Johan August Strindberg (January 1849 – 14 May 1912) was a Swedish playwright, novelist, poet, essayist and painter. In the 1890s, he photographed the night sky without a camera or even a lens. These “Celestographs,” as he called them, were both a folly and an innovative work of experimental art. The National Library of Sweden has recently shared a selection of these photographs online, displaying the gritty textures of the strange images.
“Today, in these days of x-rays, the miracle was that neither a camera nor a lens was used. For me this means a great opportunity to demonstrate the real circumstances by means of my photographs made without a camera and lens, recording the firmament in early spring 1894.” – August Strindberg
Sadly, the plates that Strindberg set out under the stars have been lost, but these well-worn prints remain.
A friend of Edvard Munch, who painted the image of him below, Strindberg is celebrated for his dozens of modernist plays and other works of naturalist fiction; when he hit a creative block he turned to visual art and produced paintings jabbed and slashed with the palette knife and brush.
A prolific writer who often drew directly on his personal experience, Strindberg’s career spanned four decades, during which time he wrote over sixty plays and more than thirty works of fiction, autobiography, history, cultural analysis, and politics.
During the 1890s he spent significant time abroad engaged in scientific experiments and studies of the occult. A series of psychotic attacks between 1894 and 1896 (referred to as his “Inferno crisis”) led to his hospitalization and return to Sweden. Under the influence of the ideas of Emanuel Swedenborg, he resolved after his recovery to become “the Zola of the Occult”. In 1898 he returned to play-writing with To Damascus, which, like The Great Highway (1909), is a dream-play of spiritual pilgrimage. His A Dream Play (1902) – with its radical attempt to dramatize the workings of the unconscious by means of an abolition of conventional dramatic time and space and the splitting, doubling, merging, and multiplication of its characters – was an important precursor to both expressionism and surrealism. He also returned to writing historical drama, the genre with which he had begun his play-writing career. He helped to run the Intimate Theatre from 1907, a small-scale theatre, modeled on Max Reinhardt’s Kammerspielhaus, that staged his chamber plays (such as The Ghost Sonata).

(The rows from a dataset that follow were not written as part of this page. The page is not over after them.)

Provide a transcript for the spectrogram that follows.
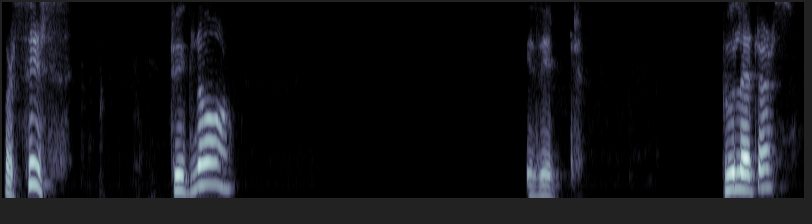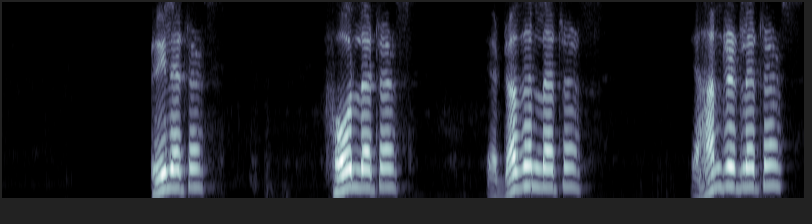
persists to ignore? Is it two letters, three letters, four letters, a dozen letters, a hundred letters,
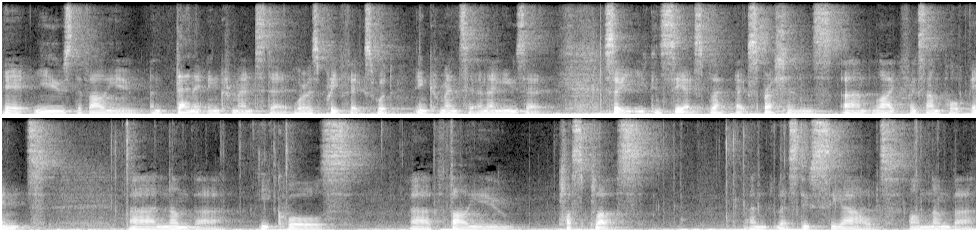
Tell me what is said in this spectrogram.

“Strindberg distrusted camera lenses, since he considered them to give a distorted representation of reality.
Strindberg, something of a polymath, was also a telegrapher, theosophist, painter, photographer and alchemist. Alchemy, occultism, Swedenborgianism, and various other interests were pursued by Strindberg with some intensity for periods of his life. In the curious autobiographical work Inferno—a paranoid and confusing tale of his years in Paris, written in French—he claims to have successfully performed alchemical experiments and cast black magic spells on his daughter
Painting and photography offered vehicles for his belief that chance played a crucial part in the creative process.
Strindberg’s paintings were unique for their time, and went beyond those of his contemporaries for their radical lack of adherence to visual reality. The 117 paintings that are acknowledged as his were mostly painted within the span of a few years, and are now seen by some as among the most original works of 19th-century art.
“The Powers” were central to Strindberg’s later work. He said that “the Powers” were an outside force that had caused him his physical and mental suffering because they were acting in retribution to humankind for their wrongdoings.
For more about this fascinating character, see the wiki entry August Strindberg
For more of his celestographs see The Celestographs: August Strindberg’s Alchemical Shots of the Night Sky.